The event included an address by keynote speaker Julia Orlando, who, as director of the Bergen County, N.J., Housing, Health and Human Service Center, led that county to be the first in the nation to successfully reach and maintain what is known as functional zero for chronic homelessness.
Since the inception of Decade to Doorways in 2012, Chester County has served more than 6,200 clients experiencing homelessness, of which more than 1,300 were children. Nearly 225,000 nights of emergency shelter were made available to the most vulnerable in Chester County, and 1,451 people found permanent housing.
Earlier this year, Decade to Doorways published its most recent operational plan to ensure the program continues to prevent homelessness and quickly re-house those experiencing homelessness rather than just manage homelessness. The updated plan will guide the approximately 35 organizations that work to see that the Chester County community is healthy, housed and stable.
Planning Commission Sets Meeting December 5, 2018
The York County Planning Commission (YCPC), 28 E. Market St., York, will hold its next meeting on Tuesday, Dec. 18, at 7 p.m.
Those interested in a specific topic may visit the Boards/Committees page at www.ycpc.org for more information.
Dog License Deadline Posted December 5, 2018
York County residents can purchase 2019 dog licenses at the York County treasurer's office. State law requires all dogs three months and older to be licensed by Tuesday, Jan. 1, 2019.
An annual dog license will be discounted if the animal is spayed or neutered. Lifetime licenses are available for dogs with permanent identifications. Older adults and persons with disabilities may purchase a license at a discounted rate.
The owner's contact information is used by the Pennsylvania Department of Agriculture's Bureau of Dog Law, local police and shelters to identify lost dogs and get them home safely. People who do not have licenses for their dogs may be fined up to $300.
Licenses may purchased online, by mail or in person at the treasurer's office, which is on the second floor of the York County Administrative Center, 28 E. Market St., York, or at any one of the 16 satellite sub-agents throughout York County. More information is available by visiting https://yorkcountypa.gov/county-administration/row-officers/treasurer.html and clicking on Dog Licenses or by visiting www.facebook.com/YorkCountyTreasurer.
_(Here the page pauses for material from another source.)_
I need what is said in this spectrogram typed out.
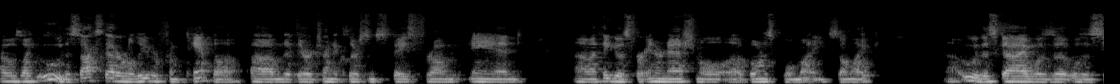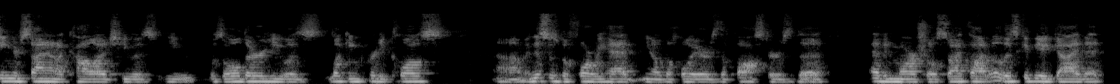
I was like, ooh, the Sox got a reliever from Tampa um, that they were trying to clear some space from. And um, I think it was for international uh, bonus pool money. So I'm like, uh, ooh, this guy was a was a senior sign out of college. He was he was older. He was looking pretty close. Um, and this was before we had you know the Heuers, the Fosters, the Evan Marshall. So I thought, oh, this could be a guy that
If a dog has lost its lifetime license tag, the treasurer's office can issue replacement tags. Dog owners who have a change in their contact information should notify the treasurer's office by contacting Ashley Feller at AKFeller@YorkCountyPA.gov or 717-771-9603.
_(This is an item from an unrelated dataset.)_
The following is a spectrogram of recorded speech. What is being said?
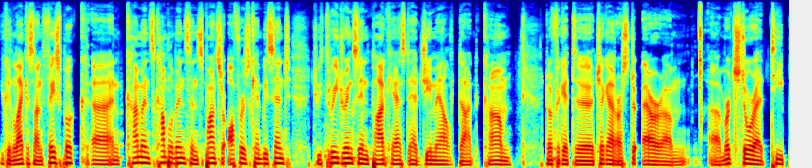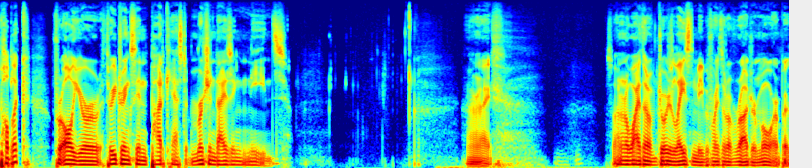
You can like us on Facebook, uh, and comments, compliments, and sponsor offers can be sent to Three Drinks In Podcast at gmail.com. Don't forget to check out our st- our um, uh, merch store at TeePublic for all your Three Drinks In podcast merchandising needs. All right. So I don't know why I thought of George Lazenby before I thought of Roger Moore, but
Officials Graduate From CCAP Academy December 5, 2018
The County Commissioners Association of Pennsylvania (CCAP) Academy for Excellence in County Government recently graduated 22 county officials from its program during ceremonies at CCAP's Fall Conference in Hershey.
The academy is a certificate training program specifically designed for county commissioners, council members, county executives, administrators and assistant administrators, chief clerks and assistant chief clerks, solicitors and assistant solicitors, and their equivalents in home rule counties. Participants complete required courses in leadership, management, and decision-making; county legal issues; today's trends in county government; county functions and responsibilities; county financial management; risk management; personnel and labor relations; and personal development. They also attain elective credits by attending courses covering a wide range of relevant topics.
CCAP and the academy are committed to training informed and responsible public officials to give Pennsylvania's counties the leadership needed to deal with the challenges of today's county government. Since its inception in 1996, the voluntary program has graduated more than 150 county officials,
The 2018 graduates include Kevin S. Barnhardt, Berks County commissioner, and Christine Sadler, Berks County solicitor.